**What to do**
Return the lines below that contain the word "from".
The records Start Marker
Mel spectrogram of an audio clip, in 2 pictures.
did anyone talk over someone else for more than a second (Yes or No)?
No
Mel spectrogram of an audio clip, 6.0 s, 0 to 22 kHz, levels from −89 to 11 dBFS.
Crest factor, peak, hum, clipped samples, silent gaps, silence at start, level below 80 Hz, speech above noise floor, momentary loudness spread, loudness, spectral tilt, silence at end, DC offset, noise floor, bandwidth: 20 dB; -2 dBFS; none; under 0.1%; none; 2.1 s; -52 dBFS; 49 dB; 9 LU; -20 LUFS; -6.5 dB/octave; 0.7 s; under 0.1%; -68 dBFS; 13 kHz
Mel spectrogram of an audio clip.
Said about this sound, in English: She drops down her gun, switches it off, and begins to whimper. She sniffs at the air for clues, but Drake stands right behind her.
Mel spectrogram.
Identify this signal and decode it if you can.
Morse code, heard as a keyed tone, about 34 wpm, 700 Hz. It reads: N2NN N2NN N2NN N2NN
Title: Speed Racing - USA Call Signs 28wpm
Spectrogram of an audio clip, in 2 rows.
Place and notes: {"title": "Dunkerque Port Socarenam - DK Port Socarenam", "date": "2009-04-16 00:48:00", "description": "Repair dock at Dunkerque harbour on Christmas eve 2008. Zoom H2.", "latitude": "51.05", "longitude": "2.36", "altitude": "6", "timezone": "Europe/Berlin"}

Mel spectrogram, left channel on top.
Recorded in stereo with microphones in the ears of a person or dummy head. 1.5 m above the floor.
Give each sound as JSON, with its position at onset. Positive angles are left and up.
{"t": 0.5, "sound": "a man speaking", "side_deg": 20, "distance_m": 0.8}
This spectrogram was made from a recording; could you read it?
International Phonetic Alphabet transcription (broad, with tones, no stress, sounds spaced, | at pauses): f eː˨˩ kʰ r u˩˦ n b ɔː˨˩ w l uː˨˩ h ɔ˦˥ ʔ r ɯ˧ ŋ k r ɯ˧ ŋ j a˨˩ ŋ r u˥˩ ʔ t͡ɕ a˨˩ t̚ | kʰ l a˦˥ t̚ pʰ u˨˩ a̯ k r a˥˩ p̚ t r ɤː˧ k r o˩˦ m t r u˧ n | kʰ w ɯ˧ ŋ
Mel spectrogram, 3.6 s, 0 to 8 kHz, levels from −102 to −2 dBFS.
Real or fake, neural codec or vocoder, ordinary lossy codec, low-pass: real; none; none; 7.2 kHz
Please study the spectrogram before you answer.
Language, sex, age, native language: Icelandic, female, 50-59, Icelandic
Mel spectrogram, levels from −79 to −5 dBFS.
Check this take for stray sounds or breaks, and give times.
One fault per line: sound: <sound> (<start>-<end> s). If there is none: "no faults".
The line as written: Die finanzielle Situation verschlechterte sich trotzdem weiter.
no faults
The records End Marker
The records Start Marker
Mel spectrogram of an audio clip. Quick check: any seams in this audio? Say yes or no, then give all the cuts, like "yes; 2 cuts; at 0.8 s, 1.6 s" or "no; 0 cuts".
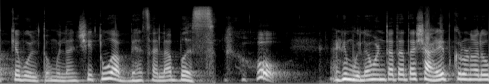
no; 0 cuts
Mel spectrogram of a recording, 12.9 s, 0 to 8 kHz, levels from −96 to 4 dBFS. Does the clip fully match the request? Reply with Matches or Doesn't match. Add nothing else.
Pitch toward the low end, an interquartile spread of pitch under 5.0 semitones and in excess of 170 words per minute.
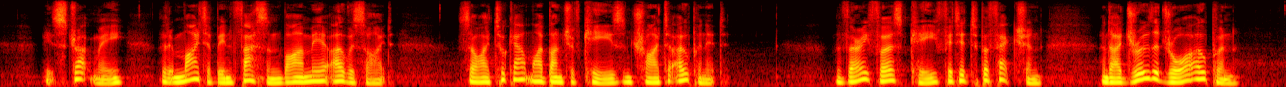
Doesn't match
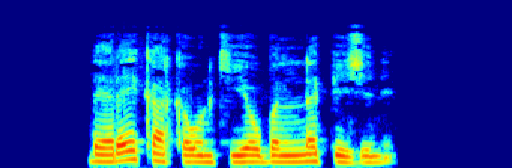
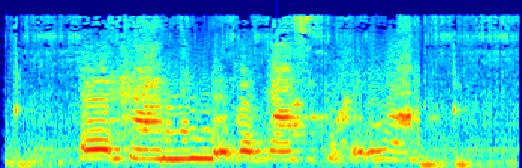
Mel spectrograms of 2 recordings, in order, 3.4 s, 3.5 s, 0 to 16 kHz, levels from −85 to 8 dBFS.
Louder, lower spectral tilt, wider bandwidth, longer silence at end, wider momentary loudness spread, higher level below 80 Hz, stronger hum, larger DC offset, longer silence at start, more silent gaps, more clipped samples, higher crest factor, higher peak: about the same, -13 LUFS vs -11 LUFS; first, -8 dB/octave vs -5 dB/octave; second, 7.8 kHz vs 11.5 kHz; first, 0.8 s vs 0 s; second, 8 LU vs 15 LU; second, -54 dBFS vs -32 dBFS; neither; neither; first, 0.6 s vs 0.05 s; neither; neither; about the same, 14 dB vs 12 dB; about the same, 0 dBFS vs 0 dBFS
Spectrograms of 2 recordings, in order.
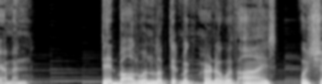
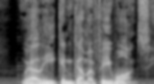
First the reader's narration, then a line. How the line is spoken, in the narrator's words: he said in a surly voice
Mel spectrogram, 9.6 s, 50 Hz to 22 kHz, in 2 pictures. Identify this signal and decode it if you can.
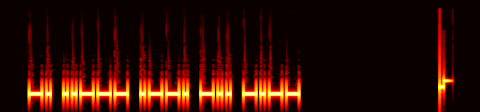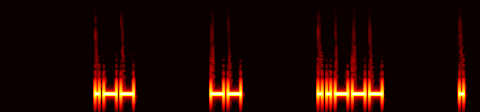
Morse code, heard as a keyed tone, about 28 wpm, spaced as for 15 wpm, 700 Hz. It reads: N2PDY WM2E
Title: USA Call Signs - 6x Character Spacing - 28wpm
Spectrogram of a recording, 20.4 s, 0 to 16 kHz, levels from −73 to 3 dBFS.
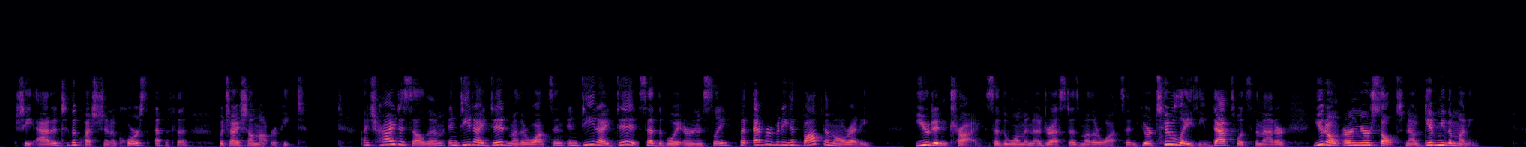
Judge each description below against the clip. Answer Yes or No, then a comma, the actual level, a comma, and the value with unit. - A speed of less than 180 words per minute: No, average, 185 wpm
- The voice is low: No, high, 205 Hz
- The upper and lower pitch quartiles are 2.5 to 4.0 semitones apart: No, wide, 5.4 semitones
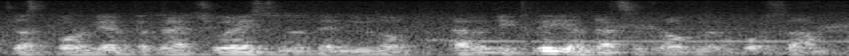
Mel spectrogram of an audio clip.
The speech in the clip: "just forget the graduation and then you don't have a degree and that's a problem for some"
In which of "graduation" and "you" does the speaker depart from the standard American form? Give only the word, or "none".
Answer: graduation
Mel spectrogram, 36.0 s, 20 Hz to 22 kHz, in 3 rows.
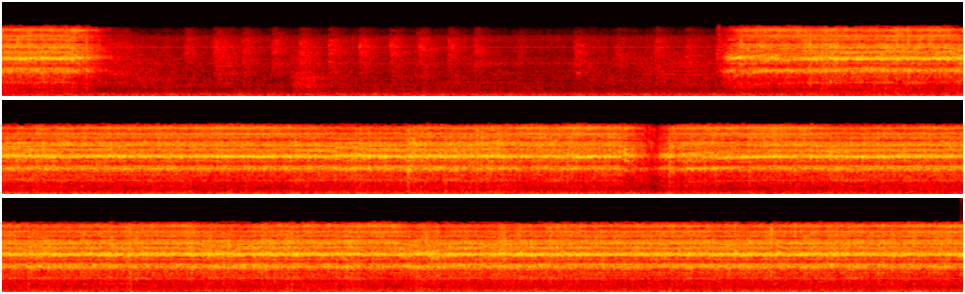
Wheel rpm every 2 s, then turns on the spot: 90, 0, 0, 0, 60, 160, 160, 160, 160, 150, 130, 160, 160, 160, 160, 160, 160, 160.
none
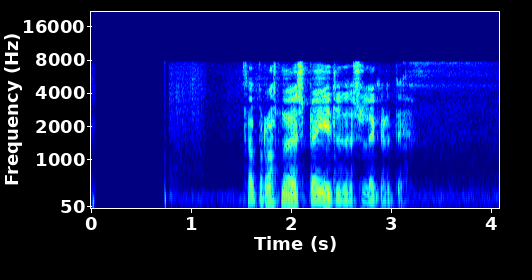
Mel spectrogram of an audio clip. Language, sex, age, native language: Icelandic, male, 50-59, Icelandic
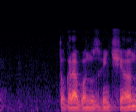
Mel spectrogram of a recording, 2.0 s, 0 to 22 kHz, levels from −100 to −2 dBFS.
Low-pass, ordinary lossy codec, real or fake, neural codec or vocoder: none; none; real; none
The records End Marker
**Worked solution**
Mel spectrogram of an audio clip, 6.0 s, 0 to 22 kHz, levels from −89 to 11 dBFS.
This spectrogram was made from a recording; could you read it?
Mel spectrogram, 3.6 s, 0 to 8 kHz, levels from −102 to −2 dBFS.
Mel spectrogram, levels from −79 to −5 dBFS.
Mel spectrogram of a recording, 12.9 s, 0 to 8 kHz, levels from −96 to 4 dBFS. Does the clip fully match the request? Reply with Matches or Doesn't match. Add nothing else.
Mel spectrograms of 2 recordings, in order, 3.4 s, 3.5 s, 0 to 16 kHz, levels from −85 to 8 dBFS.
Spectrogram of a recording, 20.4 s, 0 to 16 kHz, levels from −73 to 3 dBFS.
In which of "graduation" and "you" does the speaker depart from the standard American form? Give only the word, or "none".
Mel spectrogram of a recording, 2.0 s, 0 to 22 kHz, levels from −100 to −2 dBFS.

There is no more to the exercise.